### Required action:
Copy each line below exactly and leave the pictures out.
Provided records START
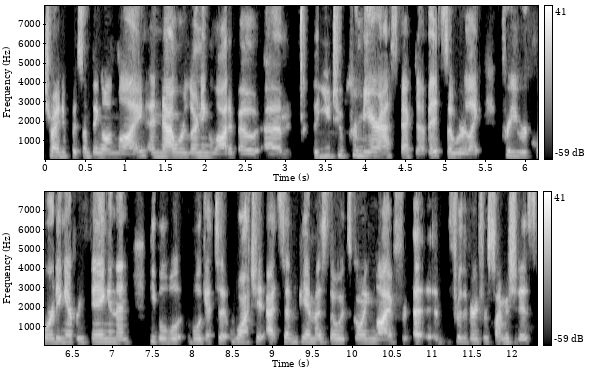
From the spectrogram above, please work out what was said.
trying to put something online and now we're learning a lot about um, the youtube premiere aspect of it. So we're like pre-recording everything and then people will, will get to watch it at 7 p.m as though it's going live for, uh, for the very first time which it is.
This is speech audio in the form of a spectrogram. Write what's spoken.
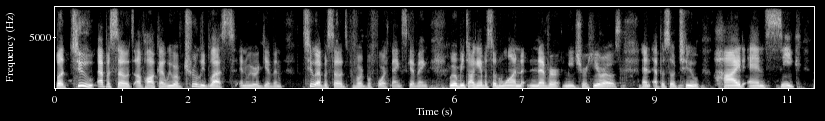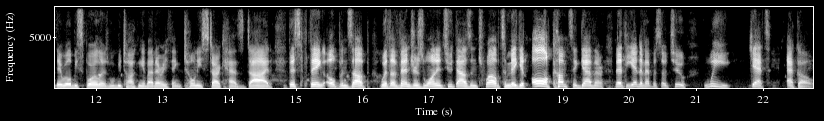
but two episodes of Hawkeye. We were truly blessed, and we were given two episodes before before Thanksgiving. We will be talking episode one, Never Meet Your Heroes, and episode two, Hide and Seek. There will be spoilers. We'll be talking about everything. Tony Stark has died. This thing opens up with Avengers 1 in 2012 to make it all come together. And at the end of episode two, we get Echo.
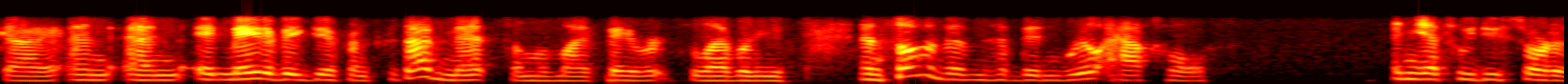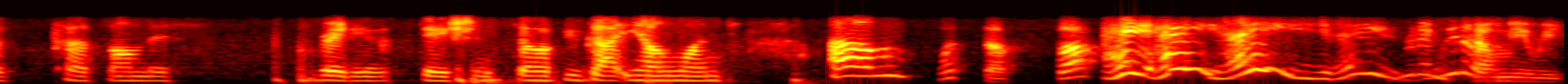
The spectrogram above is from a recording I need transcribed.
guy, and and it made a big difference because I've met some of my favorite celebrities, and some of them have been real assholes. And yes, we do sort of cuss on this radio station. So if you've got young ones, um, What the fuck? hey, hey, hey, hey, You we didn't don't. tell me we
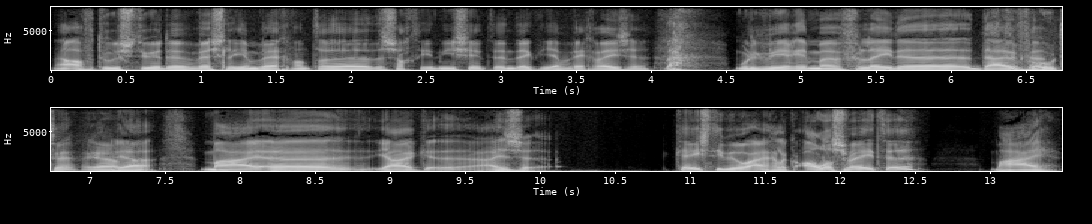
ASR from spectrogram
Nou, af en toe stuurde Wesley hem weg, want eh dan zag hij het niet zitten. En dacht hij, ja, wegwezen. Moet ik weer in mijn verleden vergoeden. Ja. Ja. maar eh, ja, ik, hij is, Kees die wil eigenlijk alles weten. Maar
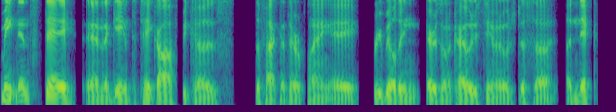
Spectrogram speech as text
maintenance day and a game to take off because the fact that they were playing a rebuilding Arizona Coyotes team and it was just a, a nick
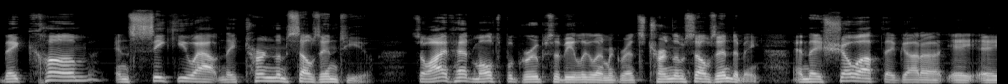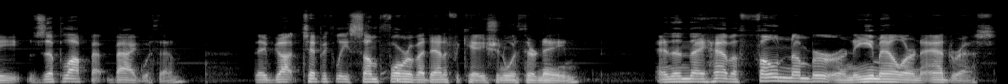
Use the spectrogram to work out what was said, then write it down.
They come and seek you out and they turn themselves into you. So I've had multiple groups of illegal immigrants turn themselves into me, and they show up. They've got a, a, a Ziploc bag with them. They've got typically some form of identification with their name, and then they have a phone number or an email or an address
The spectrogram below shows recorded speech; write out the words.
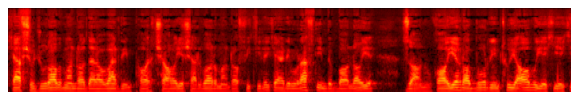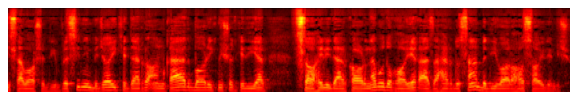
کفش و جورابمان را درآوردیم پاچه های شلوارمان را فیتیله کردیم و رفتیم به بالای زانو. قایق را بردیم توی آب و یکی یکی سوار شدیم. رسیدیم به جایی که دره آنقدر باریک می‌شد که دیگر ساحلی در کار نبود و قایق از هر دو سمت به دیوارها سایده می‌شد.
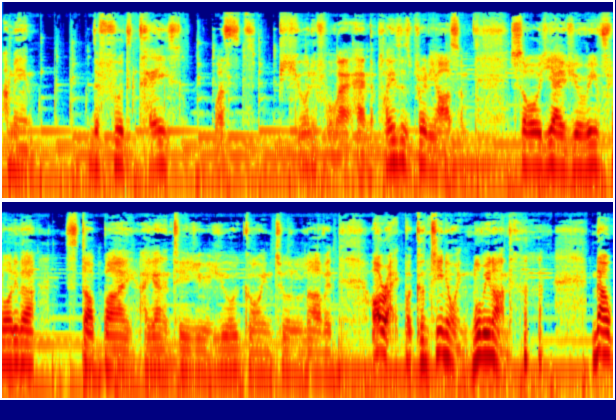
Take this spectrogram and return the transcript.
I mean, the food taste was beautiful, and the place is pretty awesome. So yeah, if you're in Florida stop by. I guarantee you, you're going to love it. All right, but continuing, moving on. now,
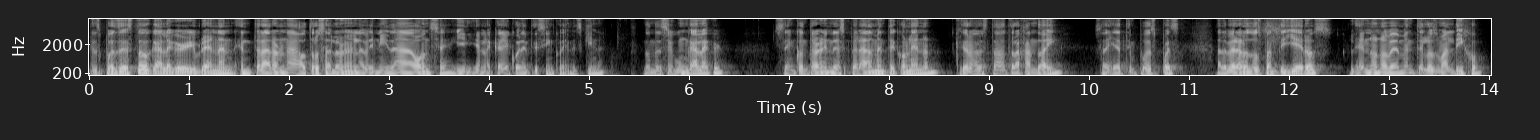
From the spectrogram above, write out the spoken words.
Después de esto, Gallagher y Brennan entraron a otro salón en la avenida 11 y en la calle 45, en la esquina, donde según Gallagher, se encontraron inesperadamente con Lennon, que ahora estaba trabajando ahí, o sea, ya tiempo después. Al ver a los dos pantilleros, Lennon obviamente los maldijo,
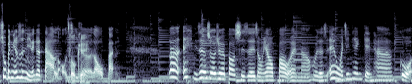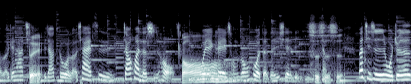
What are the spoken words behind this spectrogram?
说不定就是你那个大佬级的老板。那哎，你这个时候就会保持这种要报恩啊，或者是哎，我今天给他过了，给他钱比较多了，下一次交换的时候，哦，我也可以从中获得的一些利益。是是是。那其实我觉得。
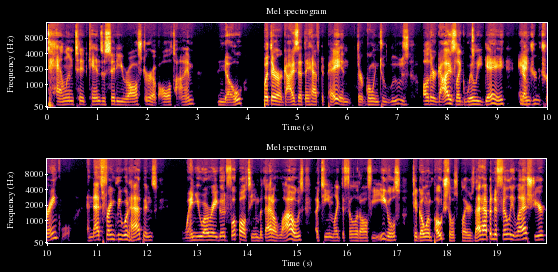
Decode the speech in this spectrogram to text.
talented Kansas City roster of all time? No. But there are guys that they have to pay, and they're going to lose other guys like Willie Gay, Yeah. Andrew Tranquill. And that's frankly what happens when you are a good football team, but that allows a team like the Philadelphia Eagles to go and poach those players. That happened to Philly last year.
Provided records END
### Your response:
From the spectrogram above, please work out what was said.
trying to put something online and now we're learning a lot about um, the youtube premiere aspect of it. So we're like pre-recording everything and then people will, will get to watch it at 7 p.m as though it's going live for, uh, for the very first time which it is.
This is speech audio in the form of a spectrogram. Write what's spoken.
but two episodes of Hawkeye. We were truly blessed, and we were given two episodes before before Thanksgiving. We will be talking episode one, Never Meet Your Heroes, and episode two, Hide and Seek. There will be spoilers. We'll be talking about everything. Tony Stark has died. This thing opens up with Avengers 1 in 2012 to make it all come together. And at the end of episode two, we get Echo.
The spectrogram above is from a recording I need transcribed.
guy, and and it made a big difference because I've met some of my favorite celebrities, and some of them have been real assholes. And yes, we do sort of cuss on this radio station. So if you've got young ones, um, What the fuck? hey, hey, hey, hey, You we didn't don't. tell me we
ASR from spectrogram
Nou, af en toe stuurde Wesley hem weg, want eh dan zag hij het niet zitten. En dacht hij, ja, wegwezen. Moet ik weer in mijn verleden vergoeden. Ja. Ja. maar eh, ja, ik, hij is, Kees die wil eigenlijk alles weten. Maar
Spectrogram speech as text
maintenance day and a game to take off because the fact that they were playing a rebuilding Arizona Coyotes team and it was just a, a nick
Use the spectrogram to work out what was said, then write it down.
They come and seek you out and they turn themselves into you. So I've had multiple groups of illegal immigrants turn themselves into me, and they show up. They've got a, a, a Ziploc bag with them. They've got typically some form of identification with their name, and then they have a phone number or an email or an address
The spectrogram below shows recorded speech; write out the words.
کفش و جورابمان را درآوردیم پاچه های شلوارمان را فیتیله کردیم و رفتیم به بالای زانو. قایق را بردیم توی آب و یکی یکی سوار شدیم. رسیدیم به جایی که دره آنقدر باریک می‌شد که دیگر ساحلی در کار نبود و قایق از هر دو سمت به دیوارها سایده می‌شد.
Take this spectrogram and return the transcript.
I mean, the food taste was beautiful, and the place is pretty awesome. So yeah, if you're in Florida stop by. I guarantee you, you're going to love it. All right, but continuing, moving on. now,
From the spectrogram above, write out the spoken words.
Después de esto, Gallagher y Brennan entraron a otro salón en la avenida 11 y en la calle 45, en la esquina, donde según Gallagher, se encontraron inesperadamente con Lennon, que ahora estaba trabajando ahí, o sea, ya tiempo después. Al ver a los dos pantilleros, Lennon obviamente los maldijo,
What are the spoken words behind this spectrogram?
说不定就是你那个大佬级的老板。那哎，你这个时候就会保持这种要报恩啊，或者是哎，我今天给他过了，给他钱比较多了，下一次交换的时候，哦，我也可以从中获得的一些利益。是是是。那其实我觉得。
Decode the speech in this spectrogram to text.
talented Kansas City roster of all time? No. But there are guys that they have to pay, and they're going to lose other guys like Willie Gay, Yeah. Andrew Tranquill. And that's frankly what happens when you are a good football team, but that allows a team like the Philadelphia Eagles to go and poach those players. That happened to Philly last year.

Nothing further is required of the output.